A Texas man who reportedly claimed a $300,000 home for $16 through an obscure legal maneuver known as "adverse possession" is drawing attention to a practice that isn't new and isn't limited to the Lone Star State, but could become more popular with a housing market still flat on its back.
Adverse possession, which allows individuals to take property considered "abandoned," has been around since the 1800s with its origins in British common law and to this day, all 50 states have statutory provisions on their books covering the concept.
It was originally used as a way to deal with the boundaries of farmlands that weren't always clear. For example, if a homeowner put up a fence that encroached on a neighbor's property, the homeowner could claim the territory after a period of time if there was no objection.
"It's kind of a quirky doctrine -- a common-law doctrine designed to acknowledge that if you got possession of a property and no one's been challenging it, you should have some type of title to it," said Larry Morandi, director of state policy research for the National Conference of State Legislatures.
But the concept has evolved, leading to abuses and extraordinary cases.
In Texas, Kenneth Robinson moved last month into a foreclosed home worth $330,000 after he paid a $16 filing fee at the local courthouse, WFAA-TV in Dallas reported. If Robinson stays in the house for three years, he can obtain the title and become the legal owner. In other states, it can take as long as 20 years to become eligible for legal ownership.
Robinson told the local news outlet that the original owner would have to pay off a massive mortgage debt and the bank would have to file a complex lawsuit to get him out the house -- a scenario he said he views as unlikely.
After outraged neighbors asked police to arrest him for breaking and entering, Robinson posted "no trespassing" signs, the station reported, adding that officers said he can't be removed from the house because it's a civil matter, not a criminal one.
Real estate attorneys told FoxNews.com that the practice will become more widespread as foreclosures continue to flood the housing market amid a sluggish economic recovery.
"It's going to be a trend that going to grow more and more," real estate attorney Gennady Litvin said. "We haven't seen the bottom of the real estate market yet."
Real estate attorney Stephen Meister noted that in Florida, some people began forming companies to seize properties on a large-scale basis through adverse possession and rent out the houses. Some were arrested on felony charges.
"People are using this as a sword, not a shield," Meister said.
But some state governments are cracking down in an attempt to discourage abuse of the practice.Just this year alone 11 states, including Texas, have considered bills to clarify, amend, or abolish adverse possession, according to the National Conference of State Legislatures.
Of the 11, only Florida and Washington state have passed laws tightening the requirements for claiming property through adverse possession. Bills to abolish the concept failed in Alabama, Missouri and Virginia and ones to amend it died in Connecticut, Maine and Texas. Bills are still pending in New Jersey, Michigan and Pennsylvania.

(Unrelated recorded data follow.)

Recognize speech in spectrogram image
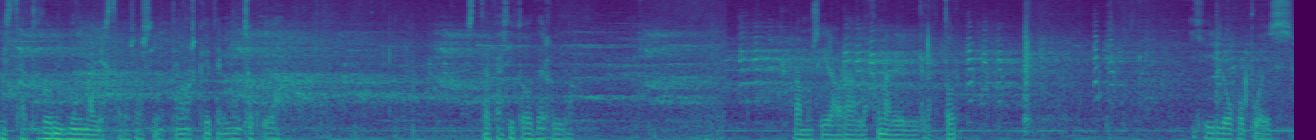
Y está todo muy mal estado, eso sí, tenemos que tener mucho cuidado. Está casi todo derruido. Vamos a ir ahora a la zona del reactor. Y luego pues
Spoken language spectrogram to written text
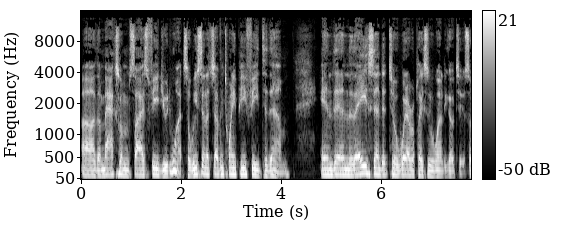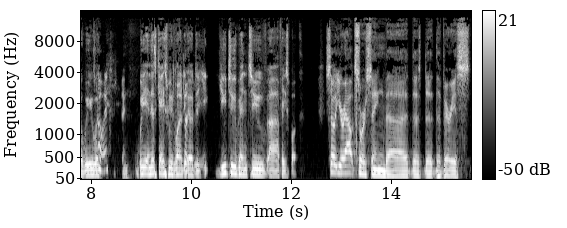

Colorado became the poster boy for adverse possession reform in 2008 after there was a public outcry over a couple losing a third of their land to their neighbors, an ex-judge and an attorney, preventing them from building their retirement home.
The state passed a law amending the concept, which takes 18 years for property to be legally claimed. The new law, which didn't apply to the couple, put the burden of proving ownership on adverse possessors and gives judges the power to force them to compensate the original owners for back property taxes and interest.
The attorneys said there are many aspects to adverse possession and they vary from state to state. For example, adverse possessors typically have to occupy the land anywhere from seven to 20 years, depending upon the state, before they can make a claim. But as long as it's in the open, it's not a crime. Adverse possessors can even register the bills in their name and notify the bank, previous homeowner or neighbors of their intent.
"You're not just putting the flag up in the middle of the house and saying it's mine," Litvin said. "You've got to live life in the normal, everyday way. If you're there and nobody knows you're there, you're breaking and entering."